*** Opening of Exercise data ***

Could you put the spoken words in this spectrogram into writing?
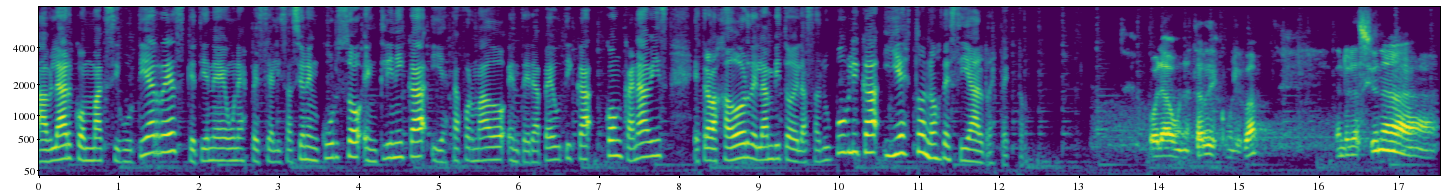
a hablar con Maxi Gutiérrez, que tiene una especialización en curso en clínica y está formado en terapéutica con cannabis, es trabajador del ámbito de la salud pública y esto nos decía al respecto. Hola, buenas tardes, ¿cómo les va? En relación a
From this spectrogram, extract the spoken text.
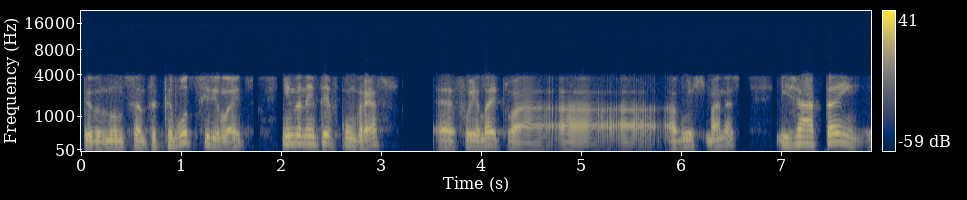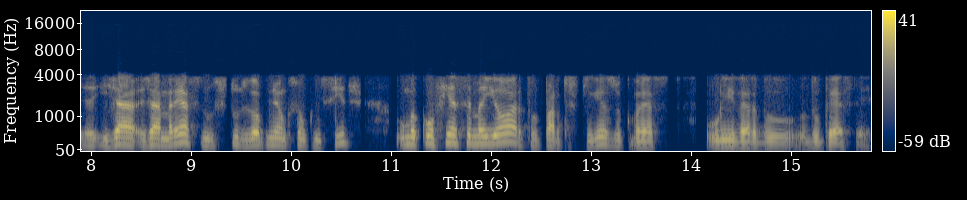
Pedro Nuno Santos, acabou de ser eleito, ainda nem teve congresso, uh, foi eleito há, há, há, duas semanas, e já tem, uh, e já, já merece, nos estudos de opinião que são conhecidos, uma confiança maior por parte dos portugueses, o que merece o líder do, do PSD.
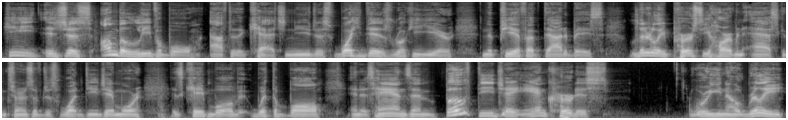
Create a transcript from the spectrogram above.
he is just unbelievable after the catch. And you just, what he did his rookie year in the PFF database, literally Percy Harvin esque in terms of just what DJ Moore is capable of with the ball in his hands. And both DJ and Curtis were, you know, really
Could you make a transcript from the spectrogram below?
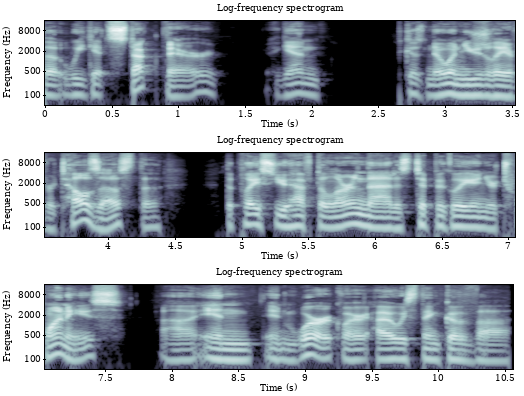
but we get stuck there again because no one usually ever tells us. The, the place you have to learn that is typically in your 20s uh, in, in work. Where I always think of uh,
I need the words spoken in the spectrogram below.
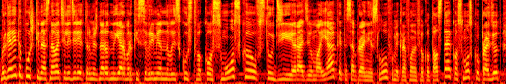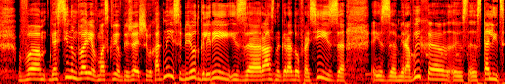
Маргарита Пушкина, основатель и директор международной ярмарки современного искусства «Cosmoscow» в студии «Радио Маяк». Это собрание слов. У микрофона Фёкла Толстая. «Cosmoscow» пройдет в гостином дворе в Москве в ближайшие выходные и соберет галереи из разных городов России, из, из мировых э, э, столиц.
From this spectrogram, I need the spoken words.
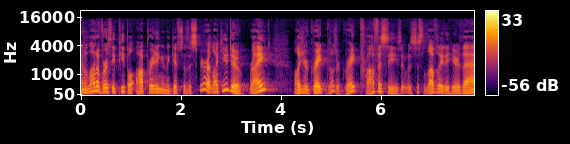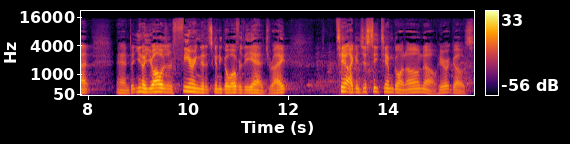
And a lot of earthy people operating in the gifts of the Spirit, like you do, right? All your great, those are great prophecies. It was just lovely to hear that. And, uh, you know, you always are fearing that it's going to go over the edge, right? Tim, I can just see Tim going, oh no, here it goes.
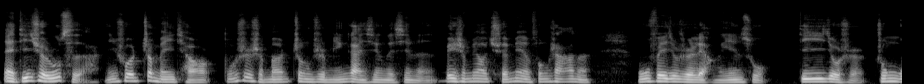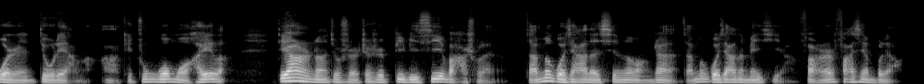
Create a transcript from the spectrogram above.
那的确如此啊。您说这么一条不是什么政治敏感性的新闻，为什么要全面封杀呢？无非就是两个因素：第一就是中国人丢脸了啊，给中国抹黑了；第二呢，就是这是 BBC 挖出来的。咱们国家的新闻网站，咱们国家的媒体啊，反而发现不了。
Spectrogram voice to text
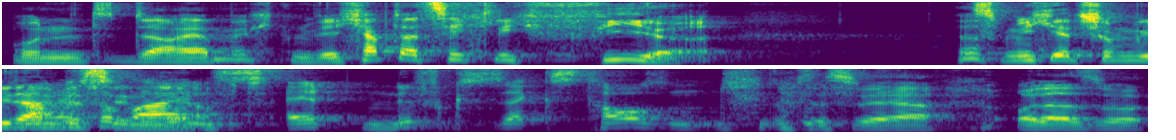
Und daher möchten wir. Ich habe tatsächlich vier. Das mich jetzt schon wieder ein Meine bisschen Top nervt. 1, at Nifk 6000. Das wäre, oder so,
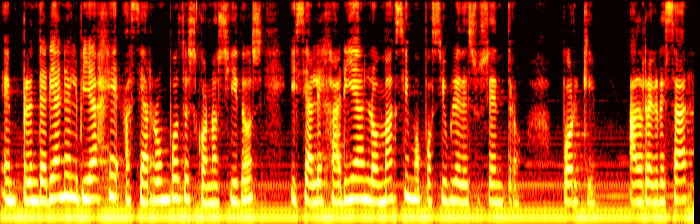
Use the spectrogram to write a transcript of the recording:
emprenderían el viaje hacia rumbos desconocidos y se alejarían lo máximo posible de su centro, porque, al regresar,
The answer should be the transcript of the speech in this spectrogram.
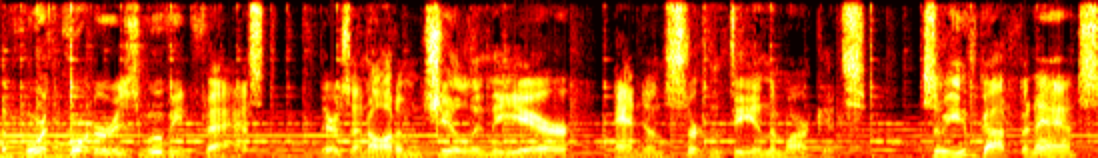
The fourth quarter is moving fast. There's an autumn chill in the air and uncertainty in the markets. So you've got finance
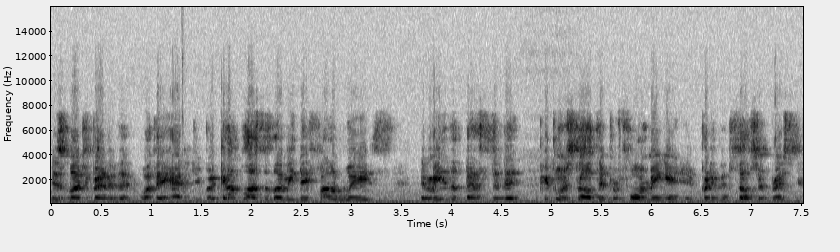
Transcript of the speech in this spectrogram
is much better than what they had to do. But God bless them. I mean, they found ways. They made the best of it. People are still out there performing and, and putting themselves at risk.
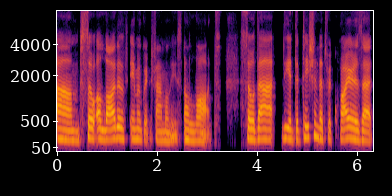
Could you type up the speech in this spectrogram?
Um, so a lot of immigrant families, a lot. So that the adaptation that's required is that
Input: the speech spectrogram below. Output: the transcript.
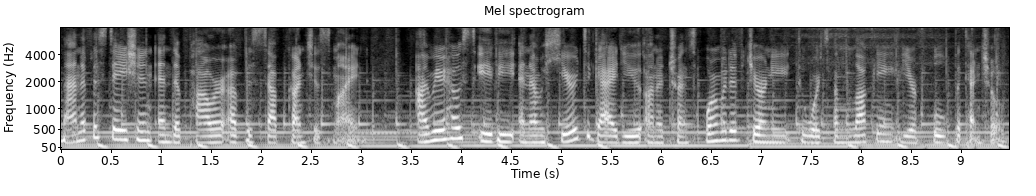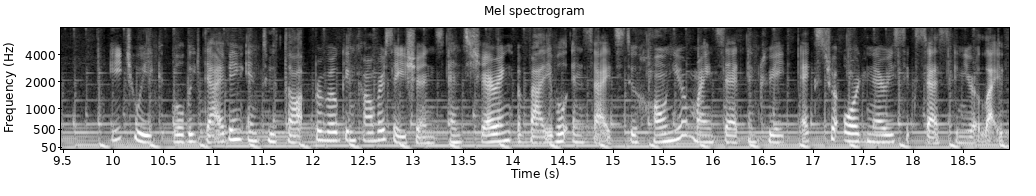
manifestation, and the power of the subconscious mind. I'm your host, Evie, and I'm here to guide you on a transformative journey towards unlocking your full potential. Each week, we'll be diving into thought provoking conversations and sharing valuable insights to hone your mindset and create extraordinary success in your life.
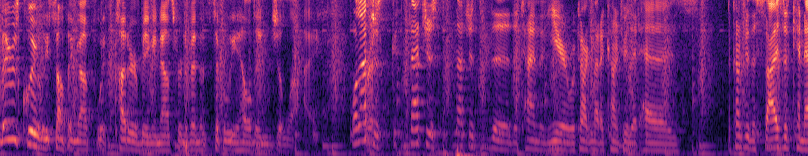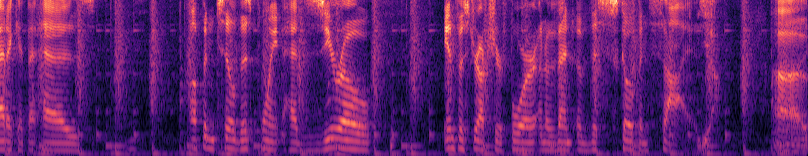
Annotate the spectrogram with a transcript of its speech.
there was clearly something up with Qatar being announced for an event that's typically held in July. Well, not Right. just not just not just the the time of year. We're talking about a country that has a country the size of Connecticut that has up until this point had zero infrastructure for an event of this scope and size. Yeah.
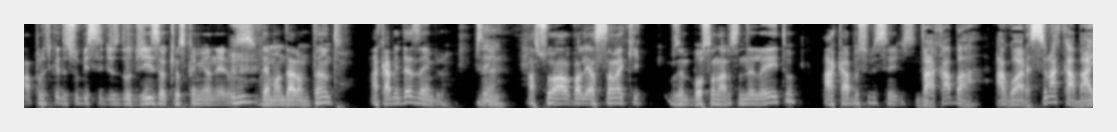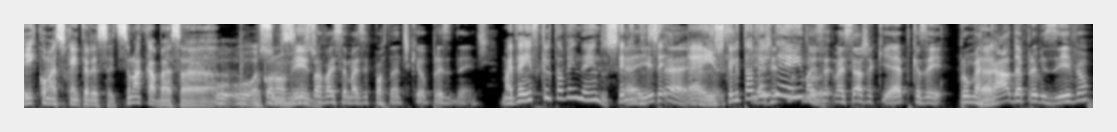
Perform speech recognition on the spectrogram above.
a política de subsídios do diesel que os caminhoneiros demandaram tanto acaba em dezembro. Uhum. Sim. né? A sua avaliação é que, por exemplo, Bolsonaro sendo eleito, acaba os subsídios. Vai acabar. Agora, se não acabar, aí começa a ficar interessante. Se não acabar essa. O, o o economista subsídio, vai ser mais importante que o presidente. mas é isso que ele tá vendendo. Se ele, é isso, se- é isso que ele tá E a gente- vendendo. mas, mas você acha que é? Porque, quer dizer, pro mercado é, previsível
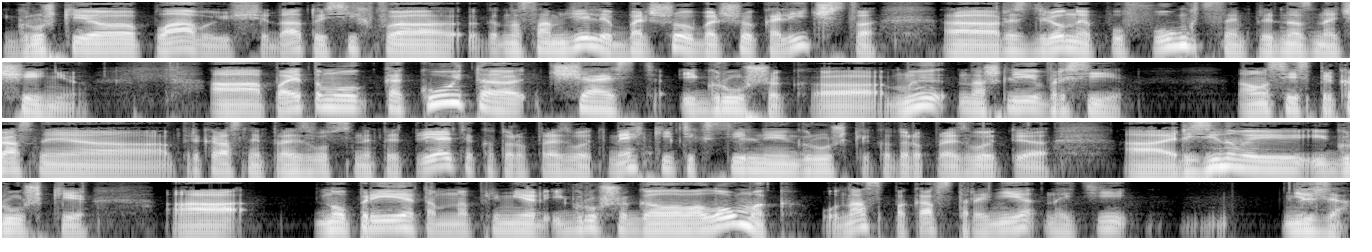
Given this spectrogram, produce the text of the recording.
игрушки э, плавающие, да, то есть их на самом деле большое-большое количество, разделенное по функциям, предназначению. А, поэтому какую-то часть игрушек мы нашли в России – а у нас есть прекрасные, а, прекрасные производственные предприятия, которые производят мягкие текстильные игрушки, которые производят э, а, резиновые игрушки. А, но при этом, например, игрушек-головоломок у нас пока в стране найти нельзя.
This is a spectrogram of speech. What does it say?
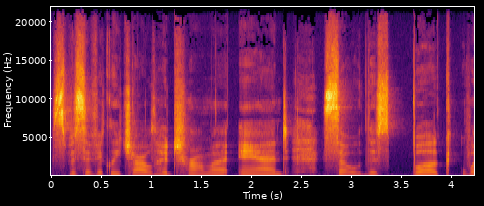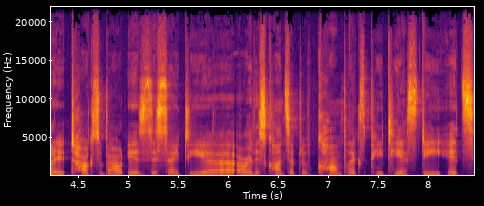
specifically childhood trauma. And so, this book, what it talks about is this idea or this concept of complex PTSD. It's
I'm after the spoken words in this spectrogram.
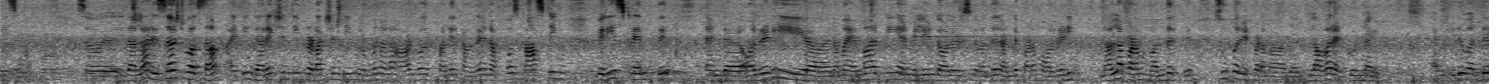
பேசணும். ஸோ இதெல்லாம் ரிசர்ச் ஒர்க் தான். I think direction team production team ரொம்ப நல்லா ஹார்ட் ஒர்க் பண்ணியிருக்காங்க அண்ட் அஃப்கோர்ஸ் காஸ்டிங் பெரிய ஸ்ட்ரென்த்து அண்ட் ஆல்ரெடி நம்ம எம்ஆர்பி அண்ட் மில்லியன் டாலர்ஸில் வந்து ரெண்டு படம் ஆல்ரெடி நல்ல படம் வந்திருக்கு. சூப்பர் ஹிட் படம் அது Lover and Good Night and இது வந்து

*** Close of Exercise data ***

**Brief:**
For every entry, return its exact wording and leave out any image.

**Response for this exercise:**
Could you put the spoken words in this spectrogram into writing?
a hablar con Maxi Gutiérrez, que tiene una especialización en curso en clínica y está formado en terapéutica con cannabis, es trabajador del ámbito de la salud pública y esto nos decía al respecto. Hola, buenas tardes, ¿cómo les va? En relación a
From this spectrogram, extract the spoken text.
Pedro Nuno Santos, acabou de ser eleito, ainda nem teve congresso, uh, foi eleito há, há, há, duas semanas, e já tem, uh, e já, já merece, nos estudos de opinião que são conhecidos, uma confiança maior por parte dos portugueses, o que merece o líder do, do PSD.
Create a transcript from the spectrogram above.
he is just unbelievable after the catch. And you just, what he did his rookie year in the PFF database, literally Percy Harvin esque in terms of just what DJ Moore is capable of with the ball in his hands. And both DJ and Curtis were, you know, really
Could you make a transcript from the spectrogram below?
but we get stuck there again because no one usually ever tells us. The, the place you have to learn that is typically in your 20s uh, in, in work. Where I always think of uh,
I need the words spoken in the spectrogram below.
Маргарита Пушкина, основатель и директор международной ярмарки современного искусства «Cosmoscow» в студии «Радио Маяк». Это собрание слов. У микрофона Фёкла Толстая. «Cosmoscow» пройдет в гостином дворе в Москве в ближайшие выходные и соберет галереи из разных городов России, из, из мировых э, э, столиц.
From this spectrogram, I need the spoken words.
And a lot of earthy people operating in the gifts of the Spirit, like you do, right? All your great, those are great prophecies. It was just lovely to hear that. And, uh, you know, you always are fearing that it's going to go over the edge, right? Tim, I can just see Tim going, oh no, here it goes.
Create a transcript from the spectrogram above.
那的确如此啊。您说这么一条不是什么政治敏感性的新闻，为什么要全面封杀呢？无非就是两个因素：第一就是中国人丢脸了啊，给中国抹黑了；第二呢，就是这是 BBC 挖出来的。咱们国家的新闻网站，咱们国家的媒体啊，反而发现不了。
Spectrogram voice to text
Und daher möchten wir. Ich habe tatsächlich vier. Das mich jetzt schon wieder ein Meine bisschen Top nervt. 1, at Nifk 6000. Das wäre, oder so,
Use the spectrogram to write a transcript of the recording:
emprenderían el viaje hacia rumbos desconocidos y se alejarían lo máximo posible de su centro, porque, al regresar,
The answer should be the transcript of the speech in this spectrogram.
The fourth quarter is moving fast. There's an autumn chill in the air and uncertainty in the markets. So you've got finance
Transcript of the speech in this spectrogram
is much better than what they had to do. But God bless them. I mean, they found ways. They made the best of it. People are still out there performing and, and putting themselves at risk.
Could you type up the speech in this spectrogram?
Um, so a lot of immigrant families, a lot. So that the adaptation that's required is that
Input: the speech spectrogram below. Output: the transcript.
manifestation, and the power of the subconscious mind. I'm your host, Evie, and I'm here to guide you on a transformative journey towards unlocking your full potential. Each week, we'll be diving into thought provoking conversations and sharing valuable insights to hone your mindset and create extraordinary success in your life.
Annotate the spectrogram with a transcript of its speech.
there was clearly something up with Qatar being announced for an event that's typically held in July. Well, not Right. just not just not just the the time of year. We're talking about a country that has a country the size of Connecticut that has up until this point had zero infrastructure for an event of this scope and size. Yeah.
Perform speech recognition on the spectrogram above.
a política de subsídios do diesel que os caminhoneiros demandaram tanto acaba em dezembro. Uhum. Sim. né? A sua avaliação é que, por exemplo, Bolsonaro sendo eleito, acaba os subsídios. Vai acabar. Agora, se não acabar, aí começa a ficar interessante. Se não acabar essa. O, o o economista subsídio, vai ser mais importante que o presidente. mas é isso que ele tá vendendo. Se ele, é isso, se- é isso que ele tá E a gente- vendendo. mas, mas você acha que é? Porque, quer dizer, pro mercado é, previsível
Given this spectrogram, produce the text of the recording.
игрушки э, плавающие, да, то есть их на самом деле большое-большое количество, разделенное по функциям, предназначению. А, поэтому какую-то часть игрушек мы нашли в России – а у нас есть прекрасные, а, прекрасные производственные предприятия, которые производят мягкие текстильные игрушки, которые производят э, а, резиновые игрушки. А, но при этом, например, игрушек-головоломок у нас пока в стране найти нельзя.
This is a spectrogram of speech. What does it say?
specifically childhood trauma. And so, this book, what it talks about is this idea or this concept of complex PTSD. It's
I'm after the spoken words in this spectrogram.
பேசணும். ஸோ இதெல்லாம் ரிசர்ச் ஒர்க் தான். I think direction team production team ரொம்ப நல்லா ஹார்ட் ஒர்க் பண்ணியிருக்காங்க அண்ட் அஃப்கோர்ஸ் காஸ்டிங் பெரிய ஸ்ட்ரென்த்து அண்ட் ஆல்ரெடி நம்ம எம்ஆர்பி அண்ட் மில்லியன் டாலர்ஸில் வந்து ரெண்டு படம் ஆல்ரெடி நல்ல படம் வந்திருக்கு. சூப்பர் ஹிட் படம் அது Lover and Good Night and இது வந்து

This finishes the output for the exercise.